MORE PUNCTUATION TIPS: USE THE APOSTROPHE AND QUOTATION MARKS CORRECTLY FOR CLEAR WRITING.
Continuing our punctuation review, today’s blog covers two more important marks, the apostrophe and quotation marks.
a. An apostrophe should be used in a contraction (the shortening of a word, syllable, or word group by omission of a sound or letter; see Webster’s Collegiate Dictionary, 11th Ed., p. 271), where a word is omitted.
don’t do it
we’ll do it
he’ll be there
you’ll be sorry
it’s all yours
b. Don’t use an apostrophe where personal pronouns form the possessive.
its, his, hers, ours, yours, theirs
c. Where nouns are concerned,
for nouns not ending in s add ‘s (men’s shoes)
for nouns ending in s add ‘ (ladies’ shoes)
d. For proper names ending in s (John Adams’ papers, Jones’ house, Morris’ book). When there is a possessive plural to write: we rode in the Adamses’ car to the Joneses’ house.
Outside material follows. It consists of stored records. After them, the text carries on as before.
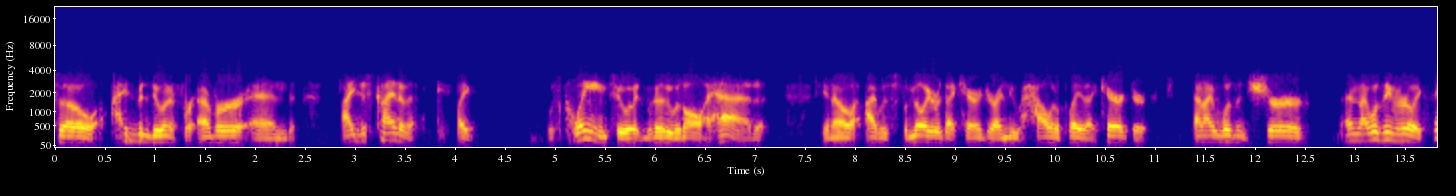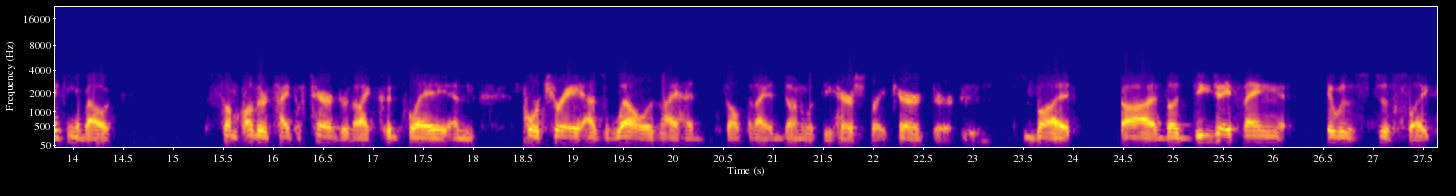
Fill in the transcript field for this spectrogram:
So I'd been doing it forever and I just kind of like was clinging to it because it was all I had. You know, I was familiar with that character. I knew how to play that character and I wasn't sure and I wasn't even really thinking about some other type of character that I could play and portray as well as I had felt that I had done with the hairspray character. But uh, the DJ thing, it was just like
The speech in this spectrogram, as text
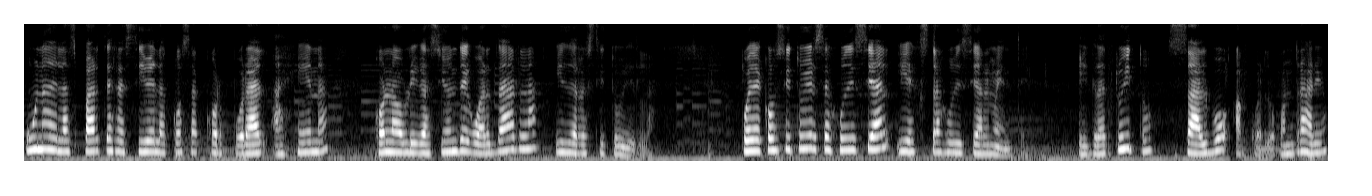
una de las partes recibe la cosa corporal ajena con la obligación de guardarla y de restituirla. Puede constituirse judicial y extrajudicialmente. Es gratuito, salvo acuerdo contrario.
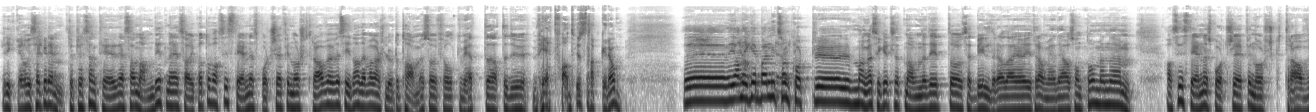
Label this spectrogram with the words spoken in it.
Riktig. og Hvis jeg glemte å presentere det, jeg sa navnet ditt, men jeg sa ikke at du var assisterende sportssjef i Norsk Trav ved siden av. Det var kanskje lurt å ta med, så folk vet at du vet hva du snakker om. Uh, Jan Inge, bare litt sånn kort. Uh, mange har sikkert sett navnet ditt og sett bilder av deg i travmedia og sånt noe, men uh, assisterende sportssjef i Norsk Trav,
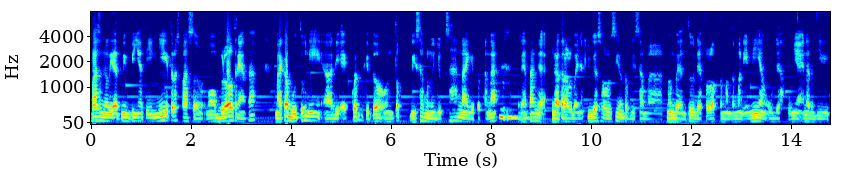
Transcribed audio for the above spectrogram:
pas ngelihat mimpinya tinggi terus pas ngobrol ternyata mereka butuh nih uh, di equip gitu untuk bisa menuju ke sana gitu karena mm-hmm. ternyata nggak nggak terlalu banyak juga solusi untuk bisa membantu develop teman-teman ini yang udah punya energi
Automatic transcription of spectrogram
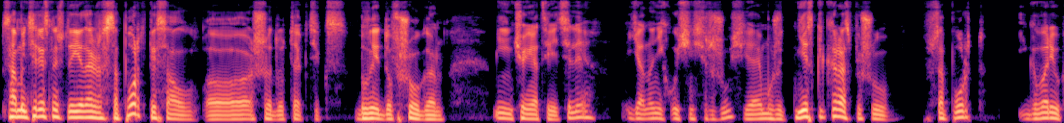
самое интересное, что я даже в саппорт писал э, Shadow Tactics, Blade of Shogun, мне ничего не ответили. Я на них очень сержусь. Я им уже несколько раз пишу в саппорт, и говорю,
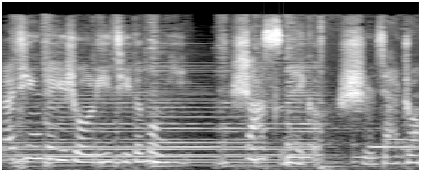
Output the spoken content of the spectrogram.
来听这一首离奇的梦呓，杀死那个石家庄。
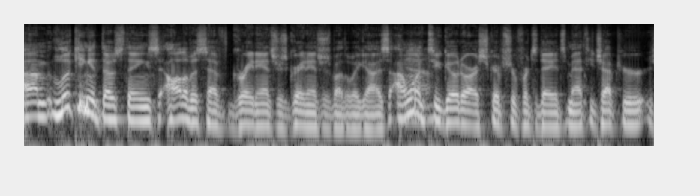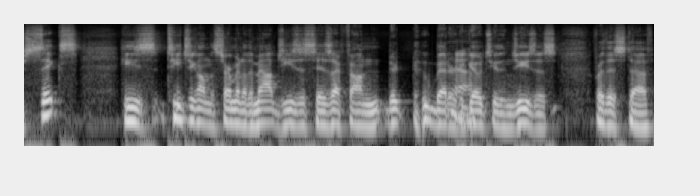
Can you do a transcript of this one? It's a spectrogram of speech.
um, looking at those things, all of us have great answers. Great answers, by the way, guys. I want to go to our scripture for today. It's Matthew chapter six. He's teaching on the Sermon of the Mount. Jesus is. I found who better Yeah. to go to than Jesus for this stuff.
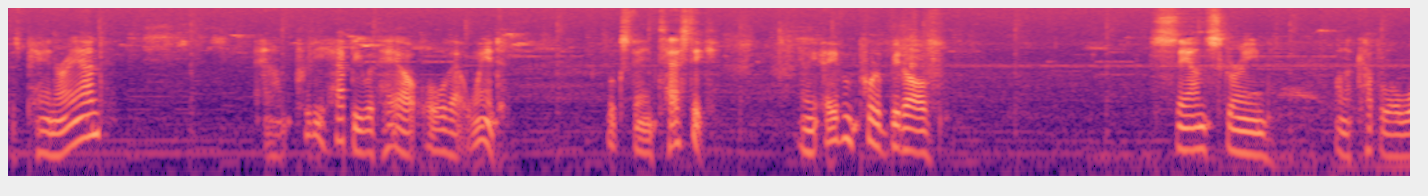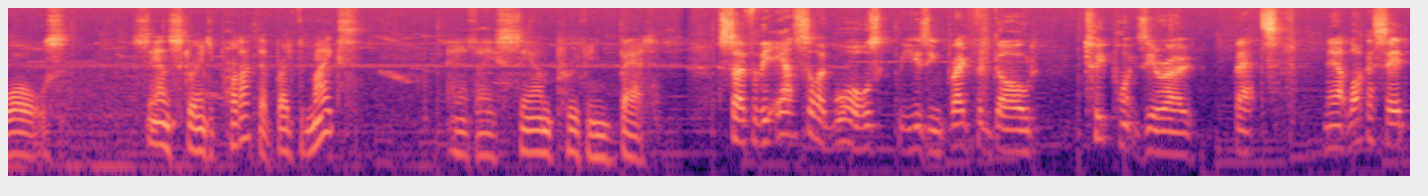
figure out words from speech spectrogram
Just pan around. And I'm pretty happy with how all that went. Looks fantastic. And we even put a bit of sound screen on a couple of walls. Sound screen's a product that Bradford makes and it's a soundproofing batt so for the outside walls, we're using Bradford Gold 2.0 batts. Now, like I said,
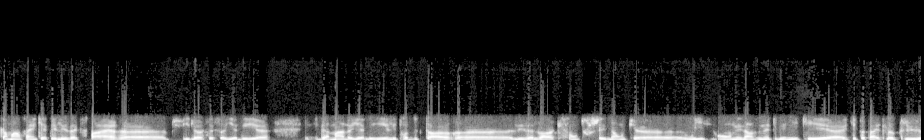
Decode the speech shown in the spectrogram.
commence à inquiéter les experts. Euh, puis là, c'est ça, il y a des Évidemment, là, il y a les, producteurs, euh, les éleveurs qui sont touchés. Donc, euh, oui, on est dans une épidémie qui est, euh, qui est peut-être plus,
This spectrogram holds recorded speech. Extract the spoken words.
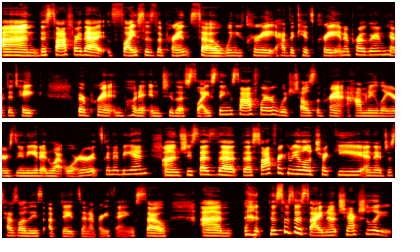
Um, the software that slices the print. So when you create, have the kids create in a program, you have to take their print and put it into the slicing software, which tells the print how many layers you need and what order it's going to be in. Um, she says that the software can be a little tricky and it just has all these updates and everything. So, um, this was a side note. She actually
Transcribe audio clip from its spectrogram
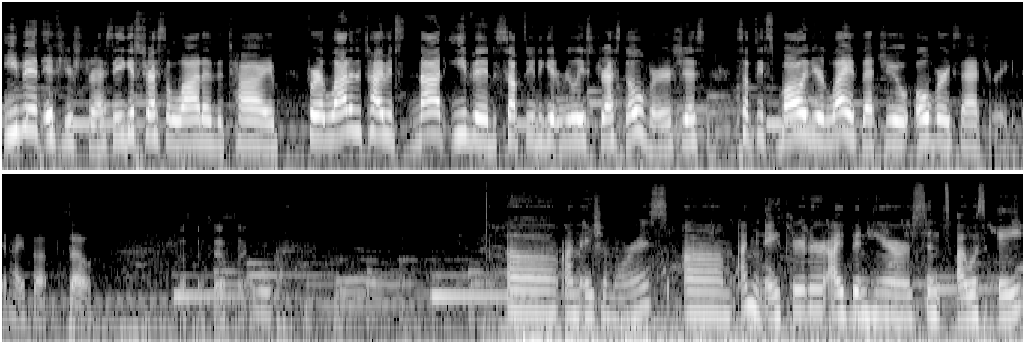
even if you're stressed, and you get stressed a lot of the time, for a lot of the time, it's not even something to get really stressed over. It's just something small in your life that you over exaggerate and hype up. So, That's fantastic. Mm-hmm. Uh, I'm Asia Morris. Um, I'm an eighth grader. I've been here since I was eight.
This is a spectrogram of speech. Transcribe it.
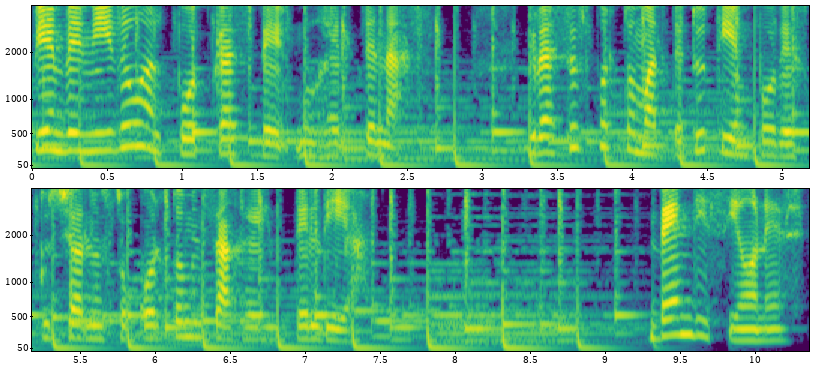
Bienvenido al podcast de Mujer Tenaz. Gracias por tomarte tu tiempo de escuchar nuestro corto mensaje del día. Bendiciones.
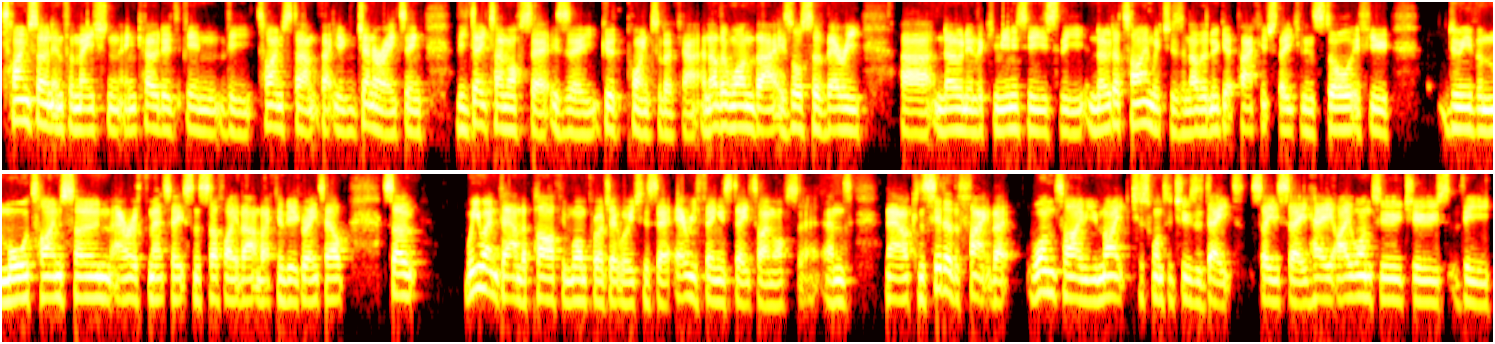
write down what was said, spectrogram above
time zone information encoded in the timestamp that you're generating, the datetime offset is a good point to look at. Another one that is also very uh, known in the community is the Noda time, which is another NuGet package that you can install if you do even more time zone arithmetics and stuff like that. That can be a great help. So we went down the path in one project where we just said everything is datetime offset. And now consider the fact that one time you might just want to choose a date. So you say, hey, I want to choose the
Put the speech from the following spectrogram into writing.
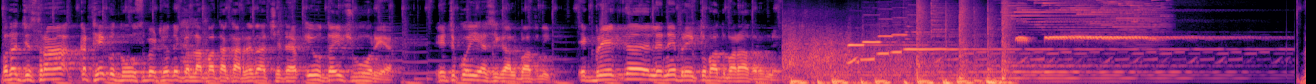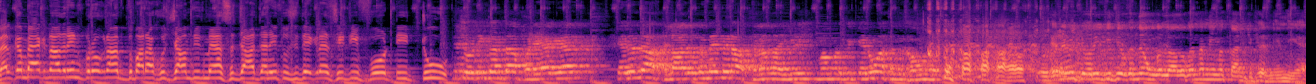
ਪਤਾ ਜਿਸ ਤਰ੍ਹਾਂ ਇਕੱਠੇ ਕੋ ਦੋਸਤ ਬੈਠੇ ਹੁੰਦੇ ਗੱਲਾਂ ਬਾਤਾਂ ਕਰ ਰਹੇ ਦਾ ਅੱਛੇ ਟਾਈਮ ਇਹ ਉਦਾਂ ਹੀ ਸ਼ੋ ਹੋ ਰਿਹਾ। ਇਹ 'ਚ ਕੋਈ ਐਸੀ ਗੱਲਬਾਤ ਨਹੀਂ। ਇੱਕ ਬ੍ਰੇਕ ਲੈਨੇ ਬ੍ਰੇਕ ਤੋਂ ਬਾਅਦ ਦੁਬਾਰਾ ਹਾਂ। ਵੈਲਕਮ ਬੈਕ ਨਾਜ਼ਰੀਨ ਪ੍ਰੋਗਰਾਮ ਦੁਬਾਰਾ ਖੁਸ਼ਆਮਦੀਦ ਮੈਂ ਸਜਾਦ ਜਾਨੀ ਤੁਸੀਂ ਦੇਖ ਰਹੇ ਸਿਟੀ 42 ਚੋਰੀ ਕਰਦਾ ਫੜਿਆ ਗਿਆ ਕਹਿੰਦੇ ਹੱਥ ਲਾ ਦਿਓ ਕਹਿੰਦੇ ਮੇਰਾ ਹੱਥ ਨਾ ਲਾਈ ਹੋਈ ਮੈਂ ਮੁੜ ਕੇ ਕਿਹਨੂੰ ਹੱਥ ਦਿਖਾਉਂਗਾ? ਇਹਨੇ ਵੀ ਚੋਰੀ ਕੀਤੀ ਉਹ ਕਹਿੰਦੇ ਉਂਗਲ ਲਾ ਦੋ ਕਹਿੰਦਾ ਨਹੀਂ ਮੈਂ ਕੰਨ 'ਚ ਫਿਰਨੀ ਹੁੰਦੀ ਐ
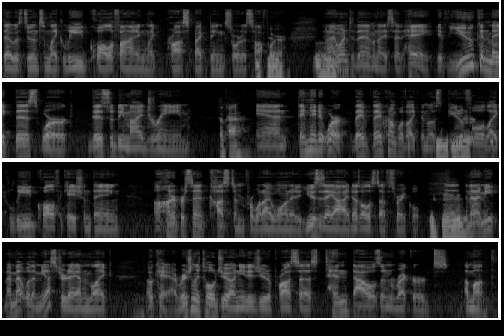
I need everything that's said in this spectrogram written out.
that was doing some like lead qualifying, like prospecting sort of mm-hmm. software. And I mm-hmm. went to them and I said, "Hey, if you can make this work, this would be my dream." Okay. and they made it work. They've they've come up with like the most beautiful like lead qualification thing, hundred percent custom for what I wanted. It uses AI, does all the stuff. It's very cool. Mhm. And then I meet I met with him yesterday, and I'm like, okay, I originally told you I needed you to process 10,000 records a month.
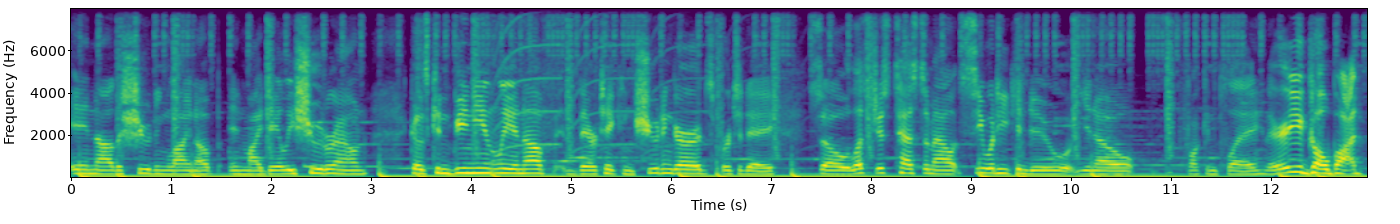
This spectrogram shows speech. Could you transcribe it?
in uh, the shooting lineup in my daily shoot around because conveniently enough, they're taking shooting guards for today. So let's just test him out, see what he can do, you know, fucking play. There you go, bud.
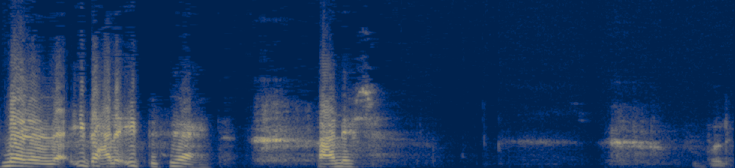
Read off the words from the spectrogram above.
لا لا لا ايد على إيد تساعد. معلش. بھلے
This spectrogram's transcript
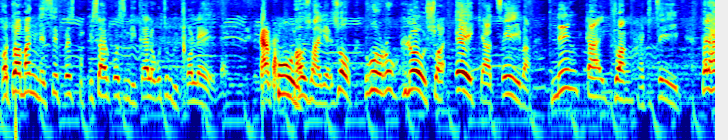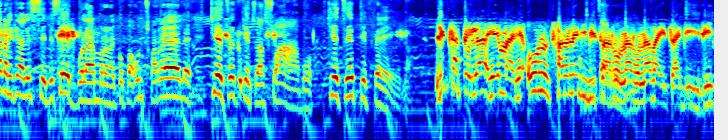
kodwa ma nginesifacebook esibhubhisayo nkosi ngicela ukuthi ngitlolele. Kakhulu. Awuzwa-ke. So gore kiloshwa e ke a tseba neng ka jwang? Ga ke tsebe. Fela ga bane ke na le sebe se bolaya morena kopa o ntshwarele. Ke etse ketso ya swabo. Ke etse tefela le thapelo ya he mare o re tshwarele dibe tsa rona rona ba etsa dibe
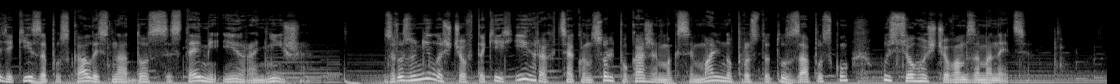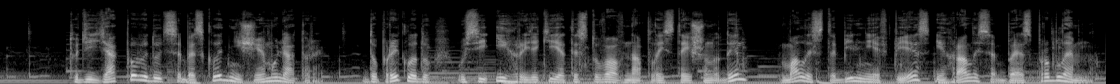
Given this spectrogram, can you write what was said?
які запускались на DOS-системі і раніше. Зрозуміло, що в таких іграх ця консоль покаже максимальну простоту запуску усього, що вам заманеться. Тоді як поведуть себе складніші емулятори? До прикладу, усі ігри, які я тестував на PlayStation 1, мали стабільні FPS і гралися безпроблемно.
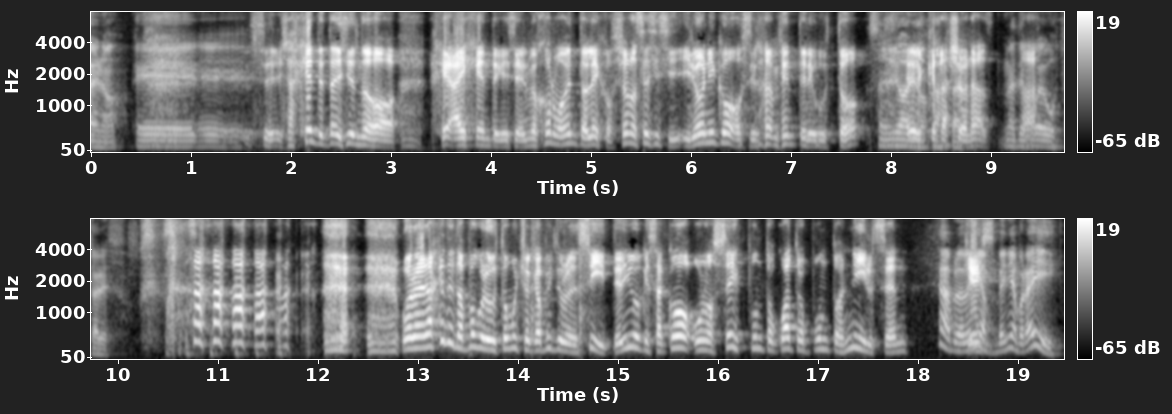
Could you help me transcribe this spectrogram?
Bueno, eh, eh la gente está diciendo, hay gente que dice, el mejor momento lejos. Yo no sé si es irónico o si realmente le gustó el crayonazo. No te puede gustar eso. bueno, a la gente tampoco le gustó mucho el capítulo en sí. Te digo que sacó unos 6.4 puntos Nielsen. Ah, pero venía, por ahí.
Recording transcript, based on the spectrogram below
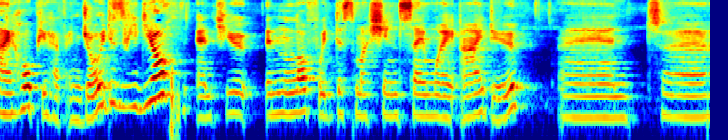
I hope you have enjoyed this video and you in love with this machine same way I do and uh,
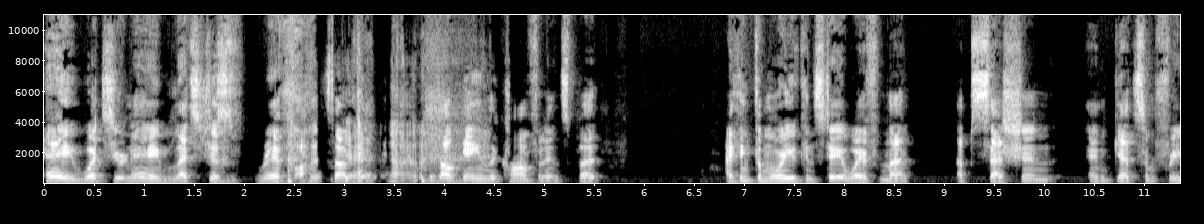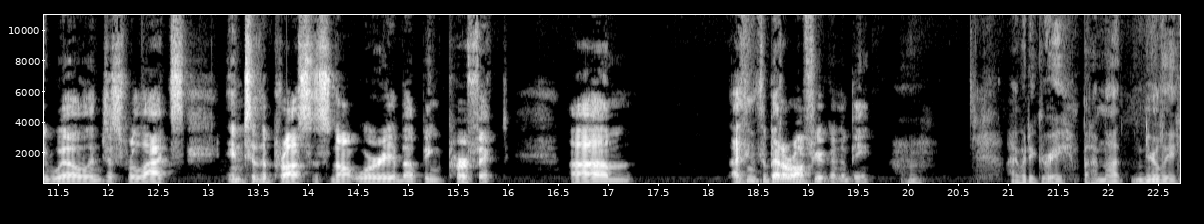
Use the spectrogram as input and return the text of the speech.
hey, what's your name? Let's just riff on the subject because I'll gain the confidence. But I think the more you can stay away from that obsession and get some free will and just relax into the process, not worry about being perfect, um, I think the better off you're going to be. Hmm. I would agree, but I'm not nearly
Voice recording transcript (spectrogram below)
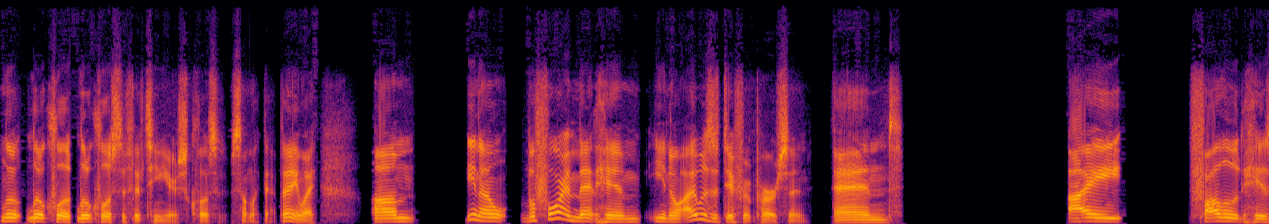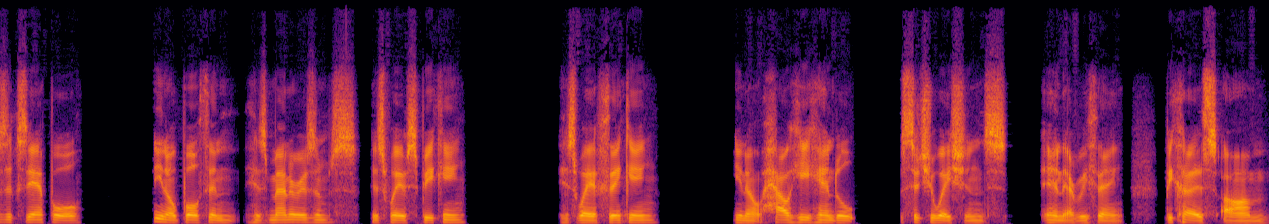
little little close, little close to 15 years, close something like that. But anyway, um, you know, before I met him, you know, I was a different person, and I followed his example, you know, both in his mannerisms, his way of speaking, his way of thinking, you know, how he handled situations and everything, because um,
e. Where joint possession is involved, use an apostrophe only for the last name in the series. (Smith and Jones’ golf lessons are the best in the club).
f. For plurals of letters of the alphabet or numbers, add ‘s. (His 5’s and E’s are hard to recognize.)
a. Use quotation marks to enclose exact words of a direct quotation but not an indirect quotation.
Direct quotation – As they trudged up the hill Emily remarked, “What a beautiful view.”
Indirect quotation – It’s a beautiful view she said.
Single quotation marks are used to enclose a quotation within a quotation.
Joey laughed and said, “You may be right. But I remember Ben Franklin’s crack at the Continental Congress, ‘If we don’t hang together we’ll surely all hang separately.'”
Note that punctuation marks such as a period or comma go inside the closing quotation marks; colon and semi-colon are placed outside. Other marks such as an exclamation point, dash, or question mark are placed inside the quotation marks if they apply to the quotation alone; otherwise they are placed outside. Here are some examples:
Bruce yelled out as loud as he could, “Fore!”
The trouble with Dickson is that he thinks he’s General Patton when he shouts “Let’s go now!”
Donna inquired anxiously, “Do you think we’ll ever get out of here?”
The list was posted conspicuously, listing the “household grievances” as follows: dirty floor, clothes strewn around, unwashed windows, and unmade beds.
Whoever wrote that the U.S. Government should be run “like a business,” including a president with “business experience,” and an “experienced board of directors,” was absolutely right.
Jack hit the nail on the head when he said, “What made this country great is one thing and one thing only: free enterprise!”
Note: The next blog will be posted on Friday, May 25, and will commemorate Memorial Day. The subject will be Antietam, the bloodiest day in American history.
Copyright© 2012. Arnold G. Regardie. All rights reserved.
Published 5/18/12. 485 words.